First Question: Force applied for a span of time.
Let's say a force $F$ is applied on an object of mass $M$. So, the acceleration of that object in the direction of $F$, would be, $a = F/M$.
Now, if we apply the force for 5 seconds, what will be the acceleration on the object? Will we take the net force exerted on the object to be $5F$ and thus the acceleration would be $5a$?
Second Question: Objects falling after thrown
Let's say I have a ball on my hands. Right now, the only acceleration being applied on the force is the gravitational acceleration $g$, which is downwards (towards to ground). Now, if I apply force $F$ on the ball directly upwards, creating acceleration $a$ in the ball, the net acceleration upwards will be $a-g$.

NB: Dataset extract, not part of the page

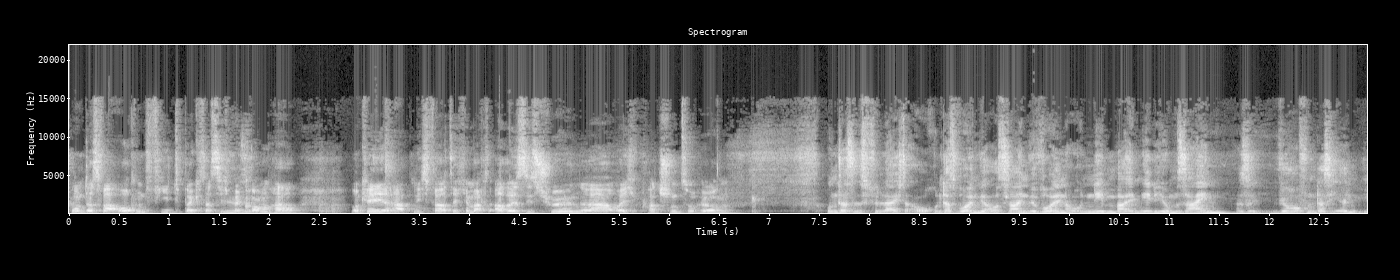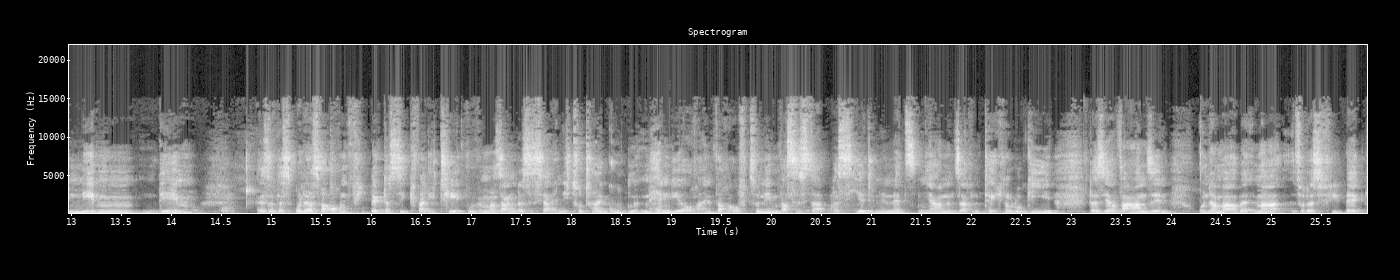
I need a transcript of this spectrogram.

If I were to be in a vacuum without any air resistance, the ball would keep moving upwards with acceleration $a-g$. But due to the air resistance (the ball hitting the air particles while trying to go upwards), the upwards acceleration $a$ decreases over time and at some point $a=g$ and $g>a$ afterwards. Then, the net acceleration would be downwards thus the ball will start falling to my hands.

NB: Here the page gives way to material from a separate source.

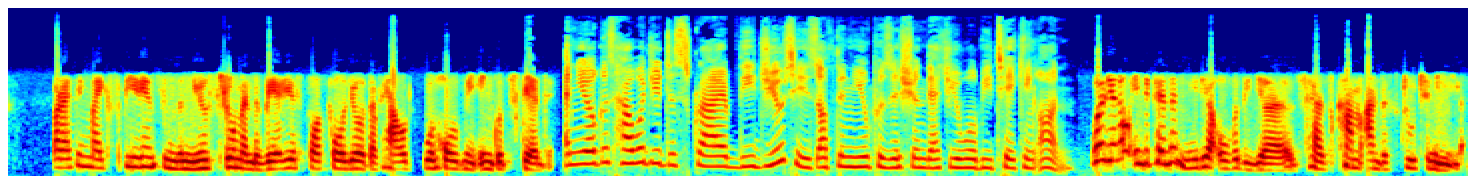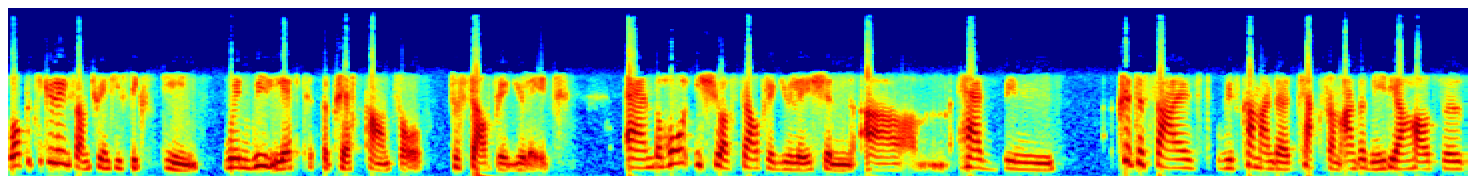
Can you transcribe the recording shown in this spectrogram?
But I think my experience in the newsroom and the various portfolios I've held will hold me in good stead. And Yogas, how would you describe the duties of the new position that you will be taking on? Well, you know, independent media over the years has come under scrutiny, well, particularly from 2016 when we left the press council to self-regulate. And the whole issue of self-regulation um, has been criticized. We've come under attack from other media houses.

Is this the right thought process or am I getting something majorly wrong?